Counter-conditioning is used to change the cat’s response to the other cat by associating the cat’s favourite treats with each exposure. The cats are then slowly introduced to gradually more intense stimuli (e.g. closer) paired each time with the presentation of the highly-favoured reward.
10 Steps to Re-Introducing Your Cats
Firstly, separate the cats by confinement behind a common solid door until the cats adapt to the odour and sounds of the other cat and show no fearful or aggressive responses.
Placing a towel with the cat’s scent in the other cat’s confinement area can assist the cats in getting used to each other without having to see each other. Gently rub a slightly damp and warmed face-washer or handtowel around the face and cheeks of the victim or least aggressive cat first. Then take it to the more aggressive cat and do the same. Make it a happy experience by offering a very special food treat before you begin towelling. Take the towel back to the first cat and give it a rub once more. This has allowed the cats to share their scents or pheromones, which are powerful chemicals that cats use to communicate with each other.
After a few days or even a week, the next step is for the cats to see each other through a glass or mesh door, which allows for safe visual exposure.

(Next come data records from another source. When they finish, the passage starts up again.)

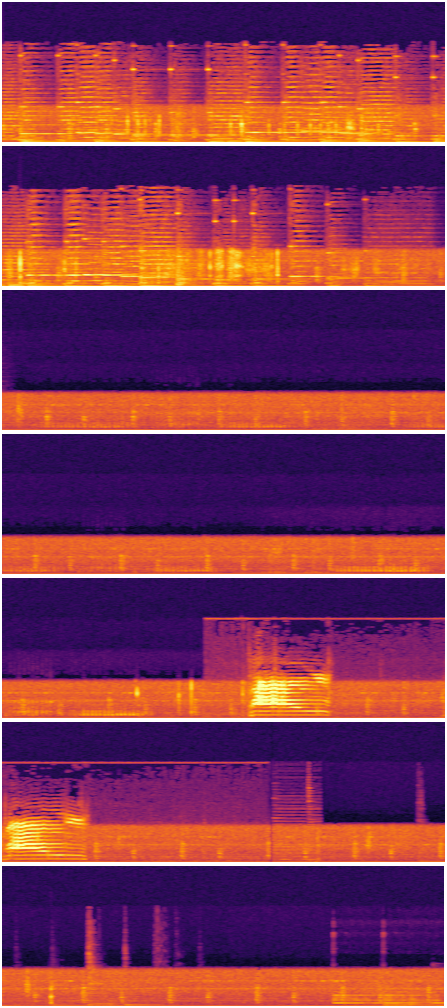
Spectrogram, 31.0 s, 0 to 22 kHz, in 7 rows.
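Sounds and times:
steady low hum: 0.0s - 31.0s
cat meowing: 20.1s - 21.1s, 22.1s - 23.1s.

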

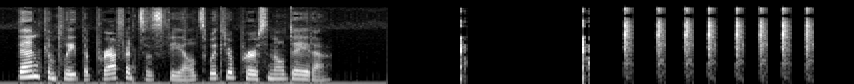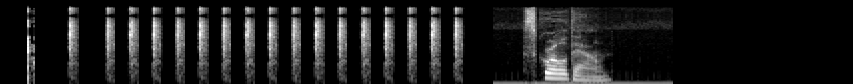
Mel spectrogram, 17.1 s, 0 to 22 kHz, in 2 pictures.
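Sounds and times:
computer keyboard typing: 6.2s - 8.2s, 9.6s - 13.2s.

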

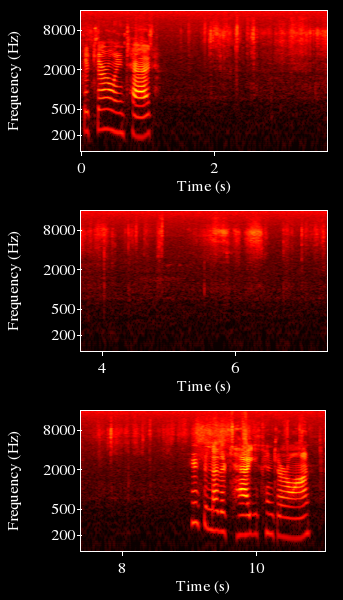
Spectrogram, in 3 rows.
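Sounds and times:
paper rustling and sliding: 1.6s - 10.6s.

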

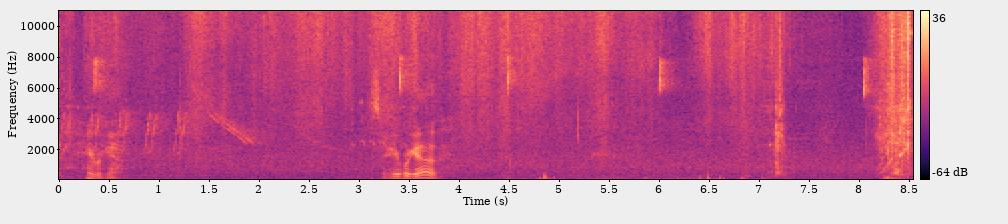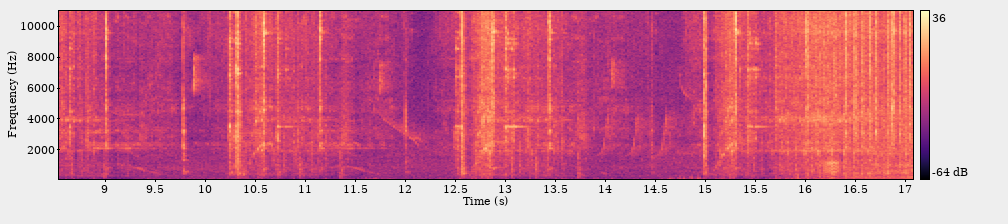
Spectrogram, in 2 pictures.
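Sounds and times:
mower engine turning over: 6.9s - 7.4s, 8.1s - 17.0s
recoil starter cord pulled: 7.0s - 7.4s, 8.1s - 17.0s.

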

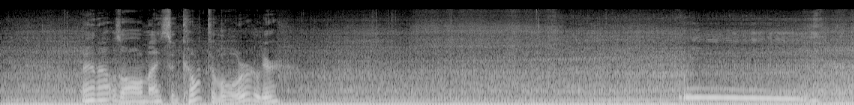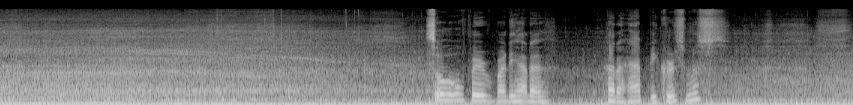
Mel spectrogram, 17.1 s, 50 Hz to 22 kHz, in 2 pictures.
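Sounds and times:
motorcycle engine running: 0.0s - 17.0s
steady falling tone: 6.7s - 10.6s.

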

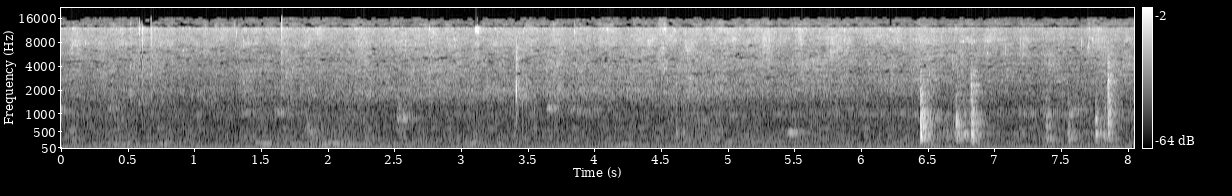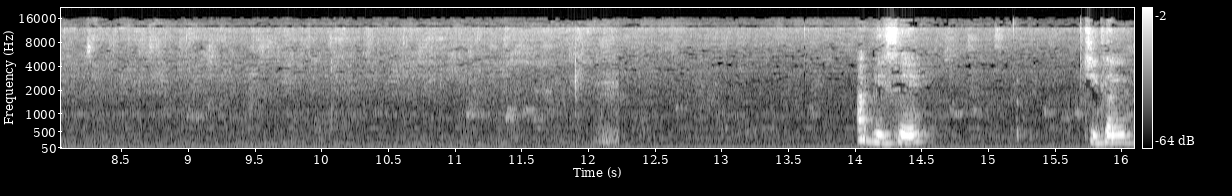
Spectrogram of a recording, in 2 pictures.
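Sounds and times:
chillies sizzling in oil: 0.0s - 16.0s
pan knocking on burner grate: 6.4s - 8.0s.

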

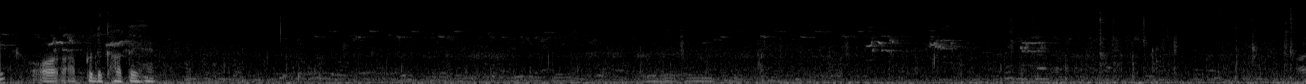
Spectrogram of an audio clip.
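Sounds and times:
bird chirping: 0.0s - 1.6s, 2.8s - 11.6s
pigeons cooing: 2.6s - 7.4s.

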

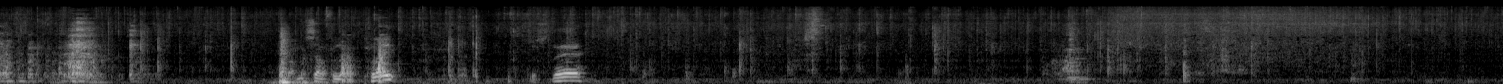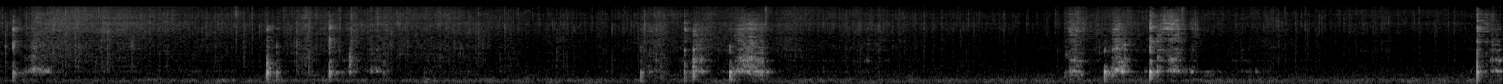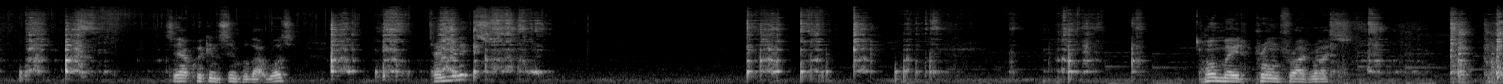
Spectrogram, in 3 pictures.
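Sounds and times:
spoon scraping and knocking pan: 0.0s - 1.5s, 10.5s - 11.2s, 17.7s - 19.0s, 21.4s - 22.8s, 25.7s - 27.2s, 29.8s - 31.8s, 33.4s - 35.6s, 37.6s - 41.6s, 43.3s - 45.0s
fried rice sizzling in pan: 0.0s - 45.0s.

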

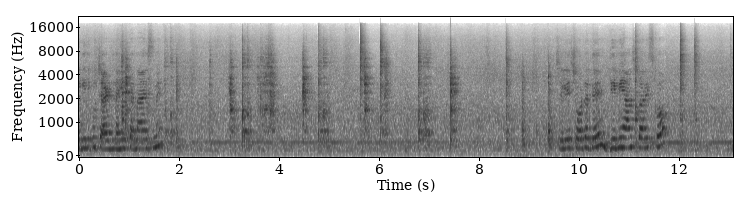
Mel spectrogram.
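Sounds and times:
spatula scraping a pan: 0.8s - 7.6s.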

If the cats are happy to see or sniff each other through the mesh without friction, then you are progressing well. Allow them to sniff each other for a few minutes each day and give the cats a treat with each exposure to create a positive association.
Can they be in the same room? This time place each cat in a cat cage and put the cages in the same room at a sufficient distance that they show no fear and will take treats. The cages can gradually be brought closer and closer to each other while the cats' happy moods are maintained.
The next step is to allow one cat free. Place the least aggressive cat in its cage and allow the other cat to roam free in the same room, preferably a neutral room that has no special significance for either cat. Toss some treats gradually closer to the other cat’s cage. If all goes well, the roles can be reversed with the tough guy in the cage and the other free. Again you may need to test the water like this for a few days.
Now it’s time for both to roam free. A leash and harness on each cat is recommended for safety. Have one person with each cat and giving it treats as it gradually gets closer to the other. If one or both cats do not eat, move them further apart. If things go well, the cats can be moved slightly closer together during subsequent conditioning sessions.
Progress slowly! Allowing either cat to become fearful or aggressive sets the program back. The cats must remain separated except during the counter-conditioning sessions. When the cats appear ready for some freedom to roam the home, it might help to place a bell on the more aggressive cat to help you supervise and so the other cat knows when it is near.
Anti-anxiety medications and ‘happy’ pheromones e.g. Feliway may be useful during a behaviour modification program to reduce apprehension and allow the cat to learn pleasant associations. Feliway Spray can be sprayed onto the cat’s cages and the Feliway diffuser plugged into the room the cats are meeting in.
In any situation where there are multiple cats, it is important to allow as much space for perching, climbing and hiding throughout the house as is practical, and maintain separate feeding and litter stations to reduce conflict.
What if they still fight? For serious cases of aggression between cats, it is often useful to get the cats out of the home and re-introduce them in a foreign location where neither has territorial rights, such as a cattery or veterinary surgery. If this isn’t successful, then as a last resort you may need to consider rehoming one of the cats.